Democratic nominee Eric Adams heads into the mayoral general election with buzz, momentum, and a chance to win a ground-breaking victory that would bring desperately needed new liveliness to City Hall. In a city where Democrats outnumber Republicans by a 7 to 1 margin, Adams is expected to cruise to victory in the November general election over Curtis Sliwa, founder of the Guardian Angels.
This election, arguably the most consequential in decades, would make Adams the city’s second Black mayor after David N. Dinkins, who was elected in 1989. Like Dinkins, Adams would enter office facing multiple crises—a spike in crime, festering demands for racial justice, an education system failing too many students, legions of unemployed, and a lack of affordable housing and public transportation, just to name of few.
To be sure, the two-term Brooklyn Borough President would be a significant departure from the incumbent in style, substance, and temperament. Mayor de Blasio has been deservedly criticized for the disappointing shortcomings of his second term — particularly his capitulation to the NYPD and its aggressive policing tactics. Adams will have an opportunity to re-set expectations and clean up de Blasio’s unfinished business.
He won the primary behind an old-school political coalition of Black and Latinx unionized voters: working-class people, largely outside Manhattan, who believed his message about making the city safe from crime and returning it to economic health.
Unfortunately, the challenges New York City faces are complex and must be addressed simultaneously to make the city safe and restore it to economic health amid the still-lingering coronavirus pandemic.
Arguably the first area that must be addressed (not an obvious choice) is the New York City Housing Authority (NYCHA), home to over 400,000 New Yorkers. NYCHA is the city’s most important source of affordable housing, yet it has rarely been treated as such. Decades of disinvestment, underfunding, neglect and mismanagement at the federal, state and local levels have created unlivable conditions in many of the authority’s 176,000 units. As such, residents are distrustful of the authority’s grand plans to repair NYCHA’s crumbling infrastructure through conversions.
Further complicating the situation is the fact that public housing has never registered high on Washington’s priority list. However, that may be changing. This month, U.S. Senate Majority Leader Chuck Schumer (D- NY) announced that he is pushing for an infrastructure bill that will double the President’s originally proposed investment in public housing, from $40 billion to $80 billion.

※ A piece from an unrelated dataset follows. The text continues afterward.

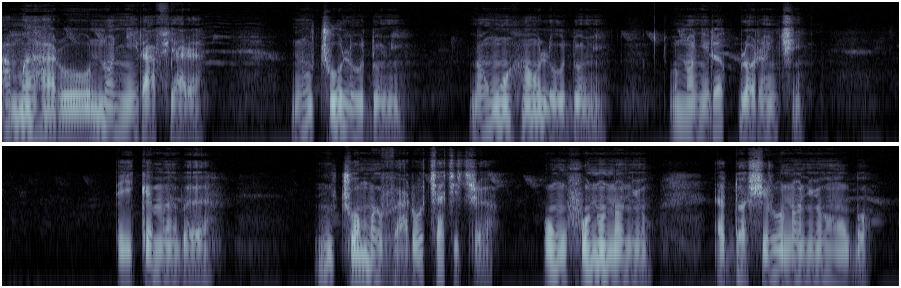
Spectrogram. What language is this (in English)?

With adequate federal assistance, an Adams administration could make progress addressing NYCHA’s $40 billion capital backlog. Regardless, he should use his election honeymoon to meaningfully engage NYCHA residents — an important constituency often overlooked by de Blasio – on preservation strategies for the beleaguered housing system.
The New York City public schools also demand immediate attention. The city must mount a full-court press to bring students, many of whom were “lost” during pandemic remote learning, back to classrooms for in-person learning. The city’s schools still face the lingering problems of segregation, low graduation rates and too few pathways to higher education and meaningful job training.
Crime was the centerpiece of the Adams’ campaign, and the former NYPD captain promises he will take dramatic action. He has said he would appoint the city’s first woman police commissioner. The NYPD needs new leadership, solid community relations and transparency to win public confidence for a campaign to curb gun violence as well as address racial justice in policing. And let’s not forget that an alarming number of households during the pandemic struggled to put food on the table and make their rent payments. We would be naive to think poverty and the pandemic do not figure in the spike in crime locally and nationwide.
The coronavirus has exacerbated – and potentially makes permanent for the foreseeable future – social and economic inequities. New York City needs federal, state and city programs that focus on Black and Latinx residents, hourly workers, and people without college degrees.
Fully funding and promoting Fair Fares, the half-priced MetroCard program rolled out but not fully embraced by the de Blasio administration, would go a long way toward helping New York City’s poor. Fair Fares would also dramatically reduce police encounters with Black and Latinx New Yorkers swept up in NYPD fare-beating enforcement. Just last week a video went viral of a man being tasered by police, raising questions about balancing enforcement in the subway against concerns about police abuses.
For all the hopefulness that ushers in a new mayor, Adams would arrive in the mayor’s office hamstrung just like all his predecessors. New York City’s mayor simply lacks authority over huge chucks of city operations controlled by state lawmakers and Gov. Andrew Cuomo, who famously feuded publicly with de Blasio.
Still, after a devastating pandemic that claimed thousands of lives and threatened New York’s economy, expectations are high for Adams. Especially among the coalition of Black and Latinx voters who helped put him on course to be the city’s 110th mayor.
David R. Jones, Esq., is President and CEO of the Community Service Society of New York (CSS), the leading voice on behalf of low-income New Yorkers for more than 175 years. The views expressed in this column are solely those of the writer. The Urban Agenda is available on CSS’s website: www.cssny.org.